Last updated December 2015
There is no question that vaccines save lives, but there is also compelling evidence that implicates vaccines in not just triggering various immune-mediated and other chronic disorders, known as vaccinosis, but also injection site sarcomas. Thankfully, new vaccine guidelines have reduced the recommended frequency of vaccinations for cats, and many cat guardians are choosing to forego even the recommended three-year intervals for most vaccines by choosing titer testing instead.
Rabies vaccine: it’s the law
Almost all municipalities in the United States require rabies vaccinations for all cats, regardless of whether they’re indoor or outdoor cats. I’m not aware of any municipalities that accept rabies titers in lieu of a vaccine.
The required frequency of rabies vaccines is set by local jurisdictions, and doesn’t appear to have much to do with the actual immunity duration of the vaccine. The Rabies Challenge Fund is hoping to change this by determining the true duration of immunity conveyed by rabies vaccines. The fund’s goal is to extend the required interval for rabies boosters to 5 and then to 7 years. The fund’s testing is currently only performed for dogs, but hopefully, they will also cover cats in the future.
Always demand that your vet use a non-adjuvanted vaccine
In the meantime, the only thing cat guardians can do while still complying with local laws is to minimize the risk that comes with each rabies vaccine by making sure that their veterinarian only uses the non-adjuvanted Purevax vaccine manufactured by Merial.
Adjuvants are substances that are added to vaccines to alert the immune system that an antigen is present. They increase the immune response. Unfortunately, these adjuvants can also cause aggressive tumors at the injection site. Do not assume that your vet is using non-adjuvanted vaccines – ask before you allow any vaccine to be given to your cat.
Previously, Merial’s Purevax Rabies vaccine was only approved for one year, but the drug maker just released a three-year version of this product. Since the antigen load of this new vaccine is higher than that of the one-year version, some veterinarians are proceeding with caution. “While Merial is an excellent company, and their Purevax 1-year vaccine has proven to be an indispensable part of feline practice, I will personally be holding off on using the 3-year Purevax product for now, except in specific cases such as TNR programs,” says feline veterinarian Fern Crist, DVM, a former board member of the American Association of Feline Practitioners. “After two or three years, if the safety record is good, I will feel much more comfortable with it. We’ve seen so many vaccine-related problems in cats over the years – the lesson learned is that caution is both wise and prudent.”

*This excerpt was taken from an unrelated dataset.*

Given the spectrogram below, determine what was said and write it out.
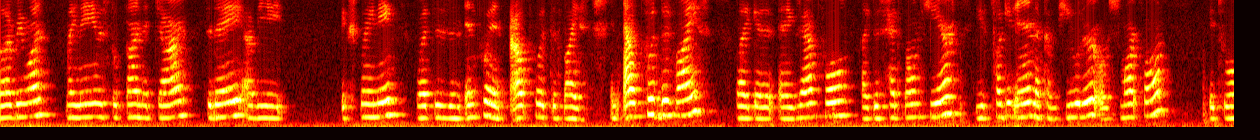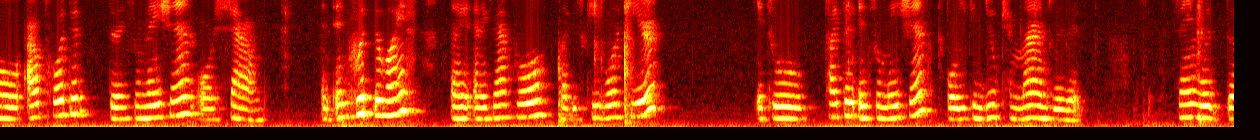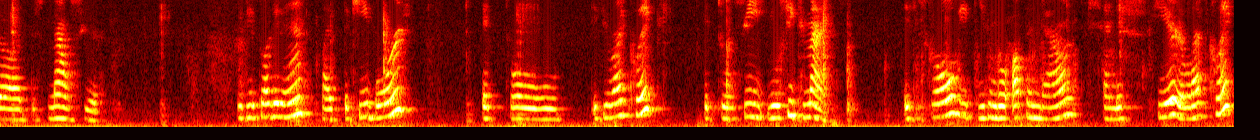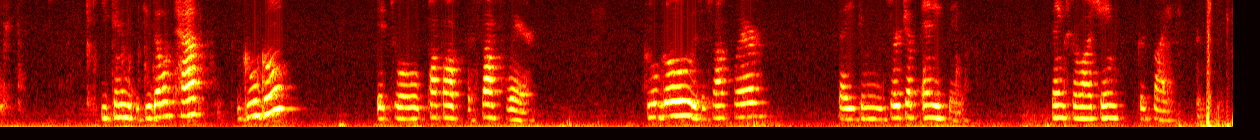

December 2015 update: The 3-year-vaccine has been available for more than a year now, and the consensus among veterinarians who have used it appears to be that while there seems to be a slightly higher risk of a systemic reaction than with the 1-year product due to the higher antigen load, the amount of reactivity at the injection site does not appear to be any different. Some vets report a slightly higher incidence of injection site soreness and malaise for 24-48 hours following the injection as compared to the 1-year product. Given this new information, Dr. Crist is using the 3-year product. “At this juncture, I’m thinking that both the science and the anecdotal reports favor the 3-year vaccine.”
For, Dr. Lisa Pierson, the founder of Catinfo.org, a website featuring a wealth of information on feline health and nutrition, the choice is clear: “I will be using/recommending the PureVax 3-year product going forward.” Click here to read Dr. Pierson’s detailed explanation as to why she believes this is the right choice.
Educate yourself about the benefits and risks of vaccines, and discuss your cat’s vaccination needs with your veterinarian. All vaccination protocols should be tailored to each cat’s individual health and lifestyle needs. Less frequent vaccinations do not reduce the need for annual or bi-annual physical exams for all cats.